● Directions for this task
Set down exactly, with nothing added, the lines from the one containing "Image type: spectrogram." through the end of the entries.
▼
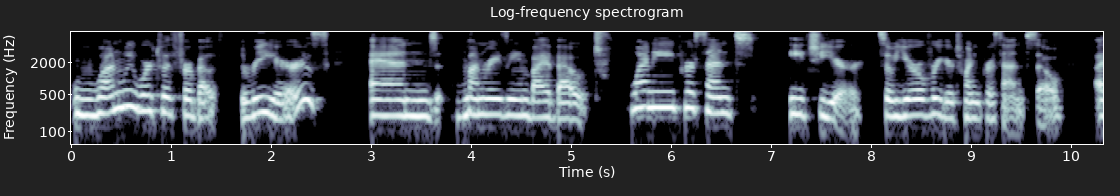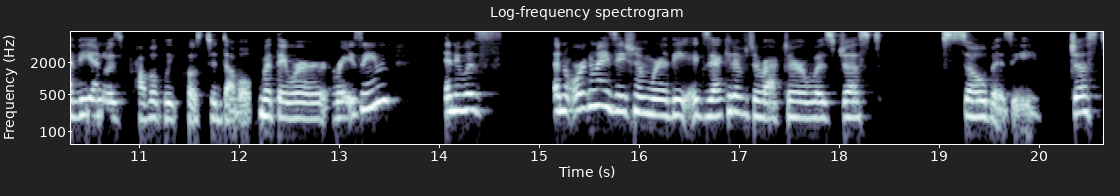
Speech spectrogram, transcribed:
one we worked with for about three years and fundraising by about 20% each year. So year over year, 20%. So at the end was probably close to double what they were raising. And it was an organization where the executive director was just so busy, just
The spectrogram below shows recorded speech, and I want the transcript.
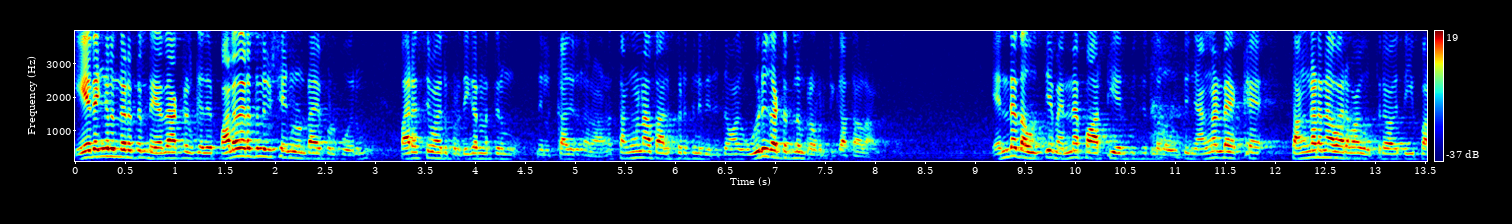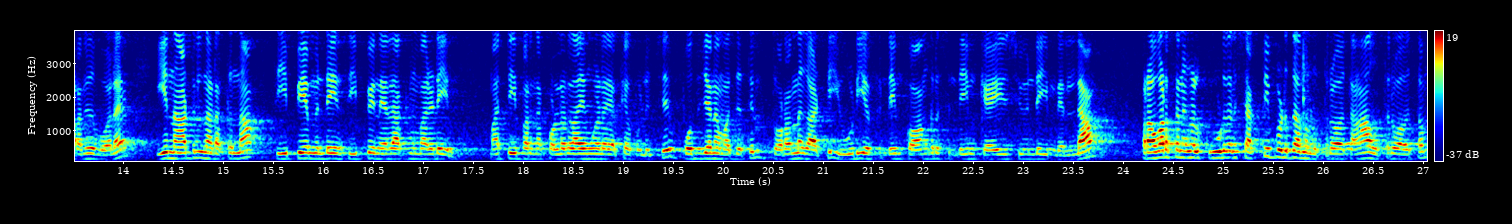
ഏതെങ്കിലും തരത്തിൽ നേതാക്കൾക്കെതിരെ പലതരത്തിലുള്ള വിഷയങ്ങൾ ഉണ്ടായപ്പോൾ പോലും പരസ്യമായ ഒരു പ്രതികരണത്തിനും നിൽക്കാതിരുന്ന ഒരാളാണ്. സംഘടനാ താല്പര്യത്തിന് വിരുദ്ധമായി ഒരു ഘട്ടത്തിലും പ്രവർത്തിക്കാത്ത ആളാണ്. എന്റെ ദൗത്യം എന്നെ പാർട്ടി ഏൽപ്പിച്ചിട്ടുള്ള ദൗത്യം ഞങ്ങളുടെയൊക്കെ സംഘടനാപരമായ ഉത്തരവാദിത്വം ഈ പറഞ്ഞതുപോലെ ഈ നാട്ടിൽ നടക്കുന്ന സി പി എമ്മിന്റെയും സി പി എം നേതാക്കന്മാരുടെയും മറ്റീ പറഞ്ഞ കൊള്ളരായ്മകളെയൊക്കെ വിളിച്ച് പൊതുജന മധ്യത്തിൽ തുറന്നു കാട്ടി യു ഡി എഫിന്റെയും കോൺഗ്രസിന്റെയും കെ എസ് യുവിന്റെയും എല്ലാം പ്രവർത്തനങ്ങൾ കൂടുതൽ ശക്തിപ്പെടുത്താനുള്ള ഉത്തരവാദിത്തം ആ ഉത്തരവാദിത്തം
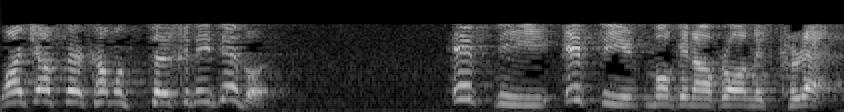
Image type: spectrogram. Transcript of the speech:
why do you have to come on to Tochid? If the, if the Mogen Abraham is correct,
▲
● Response box
Image type: spectrogram. Transcript of the speech:
why do you have to come on to Tochid? If the, if the Mogen Abraham is correct,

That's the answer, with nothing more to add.